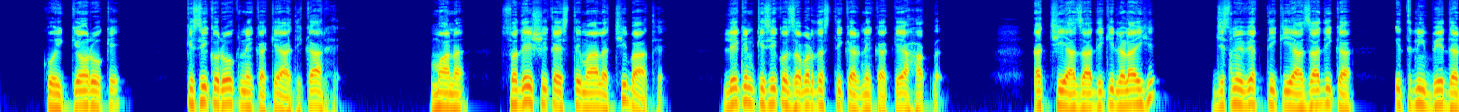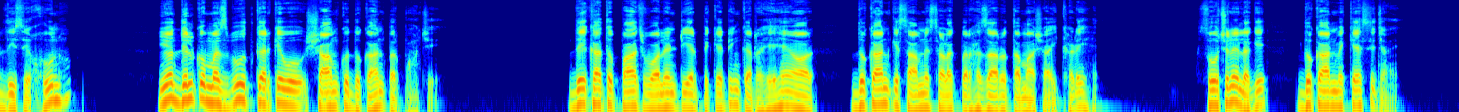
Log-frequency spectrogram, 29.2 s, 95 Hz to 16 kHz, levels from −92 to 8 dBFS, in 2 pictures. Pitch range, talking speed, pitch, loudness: 105-135 Hz, 155 wpm, 120 Hz, -21 LUFS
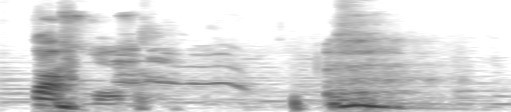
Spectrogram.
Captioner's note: chuckling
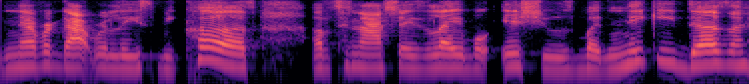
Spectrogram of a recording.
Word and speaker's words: Tinashe: nicki minaj dislike uh tanisha uh tinashe is that how they say it tanasha is that the uh rapper shantae yeah i believe that's how you pronounce the name i don't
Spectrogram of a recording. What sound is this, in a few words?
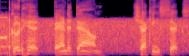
Radio pilot Kill Air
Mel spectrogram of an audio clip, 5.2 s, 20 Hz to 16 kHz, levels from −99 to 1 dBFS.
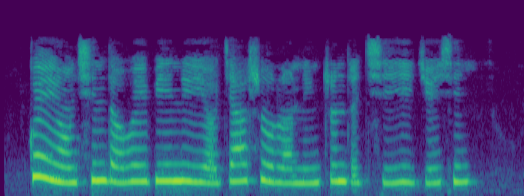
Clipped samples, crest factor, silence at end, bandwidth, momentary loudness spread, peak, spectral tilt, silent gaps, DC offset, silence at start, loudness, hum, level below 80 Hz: under 0.1%; 14 dB; 0.55 s; 7.8 kHz; 10 LU; -10 dBFS; -3.5 dB/octave; none; under 0.1%; 0.3 s; -24 LUFS; none; -68 dBFS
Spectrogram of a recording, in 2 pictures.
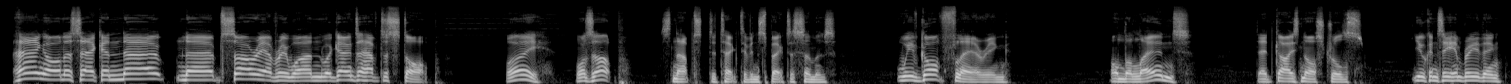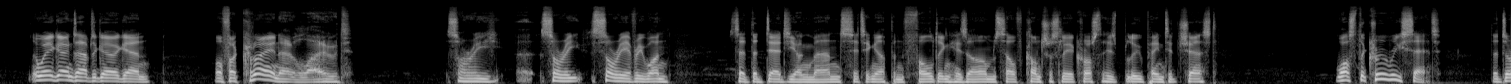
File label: AUDIOBOOK; The Understudy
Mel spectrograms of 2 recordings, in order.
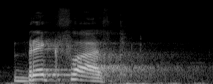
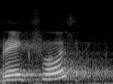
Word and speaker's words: breakfast: Next, B-R-E-A-K-F-A-S-T, breakfast. We should not say breakfast, it is breakfast, breakfast.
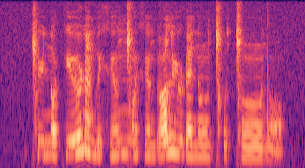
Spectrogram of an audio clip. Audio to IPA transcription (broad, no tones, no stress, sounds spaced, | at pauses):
ǀ y n ɔ kʲ ɵː ɽ æ̃ ɡ ɵ xʲ õ ŋ͡ǀ õ xʲ ɔ̃ ɡ ɑ l yː ɽ ɛ n õː ǀʰ o ǀ õː d ɔ̃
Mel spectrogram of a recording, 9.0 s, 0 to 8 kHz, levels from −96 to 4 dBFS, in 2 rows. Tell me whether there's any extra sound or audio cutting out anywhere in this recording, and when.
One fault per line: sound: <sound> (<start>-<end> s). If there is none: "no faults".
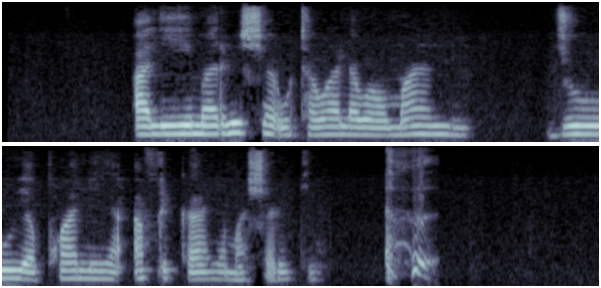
sound: cough (7.3-7.8 s)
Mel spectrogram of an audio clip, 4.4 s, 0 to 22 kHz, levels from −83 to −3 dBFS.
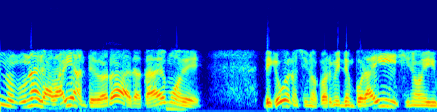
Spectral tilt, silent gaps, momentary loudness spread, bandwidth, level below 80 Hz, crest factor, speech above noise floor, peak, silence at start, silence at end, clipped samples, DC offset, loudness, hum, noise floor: -7 dB/octave; none; 6 LU; 6 kHz; -64 dBFS; 14 dB; 23 dB; -10 dBFS; 0 s; 0 s; under 0.1%; under 0.1%; -24 LUFS; none; -46 dBFS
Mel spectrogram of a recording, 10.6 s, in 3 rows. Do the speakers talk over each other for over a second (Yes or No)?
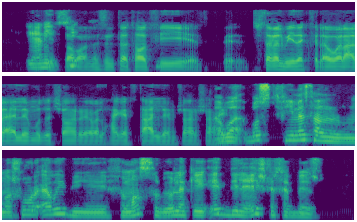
No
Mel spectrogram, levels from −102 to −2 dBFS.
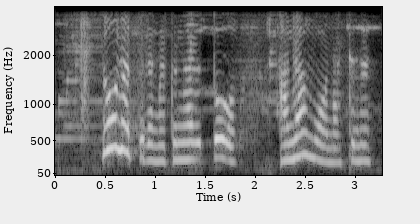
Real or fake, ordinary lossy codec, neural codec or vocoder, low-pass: fake; none; codec, 44.1 kHz, 2.6 kbps, SNAC; 3.6 kHz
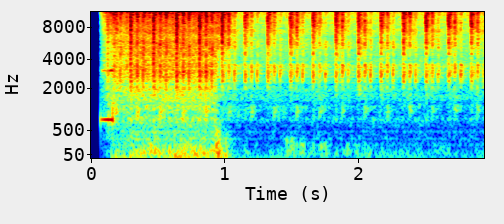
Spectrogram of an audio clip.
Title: Ticking noise that was coming from my 2010 Toyota Corolla LE Automatic engine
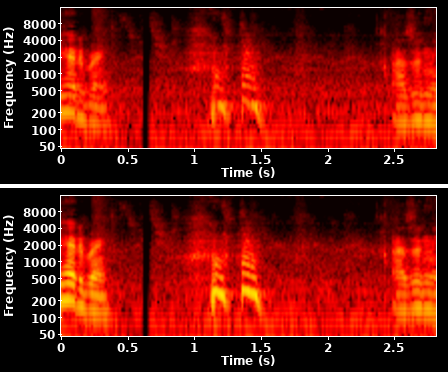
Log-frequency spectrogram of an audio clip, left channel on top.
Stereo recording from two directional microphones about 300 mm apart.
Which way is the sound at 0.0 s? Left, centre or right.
Centre.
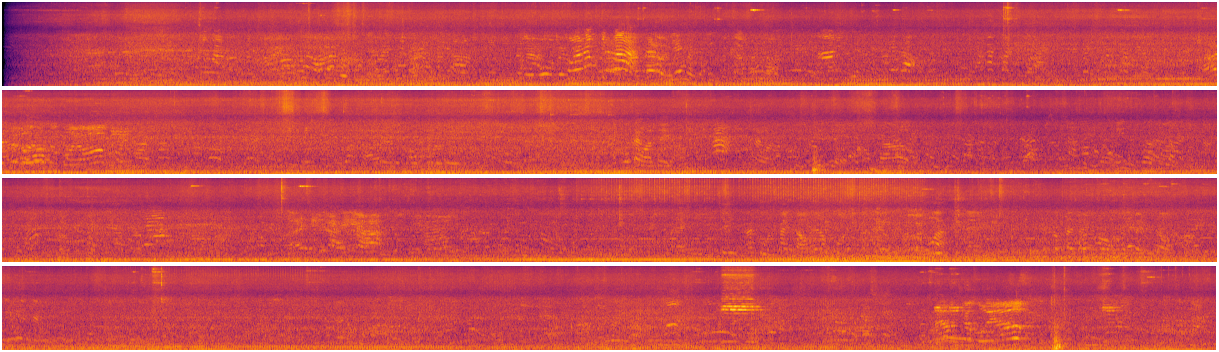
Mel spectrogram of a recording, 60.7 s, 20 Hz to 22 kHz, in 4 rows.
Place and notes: Xinxing Rd., Banqiao Dist., New Taipei City - Walking through the traditional market
Walking in the traditional market
Sony PCM D50+ Soundman OKM II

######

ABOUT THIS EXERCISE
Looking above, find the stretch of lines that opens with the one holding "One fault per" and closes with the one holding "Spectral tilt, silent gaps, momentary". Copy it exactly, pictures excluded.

ANSWER BOX
One fault per line: sound: <sound> (<start>-<end> s). If there is none: "no faults".
sound: cough (7.3-7.8 s)
Mel spectrogram of an audio clip, 4.4 s, 0 to 22 kHz, levels from −83 to −3 dBFS.
Spectral tilt, silent gaps, momentary loudness spread, bandwidth, level below 80 Hz, crest factor, speech above noise floor, peak, silence at start, silence at end, clipped samples, DC offset, loudness, hum, noise floor: -7 dB/octave; none; 6 LU; 6 kHz; -64 dBFS; 14 dB; 23 dB; -10 dBFS; 0 s; 0 s; under 0.1%; under 0.1%; -24 LUFS; none; -46 dBFS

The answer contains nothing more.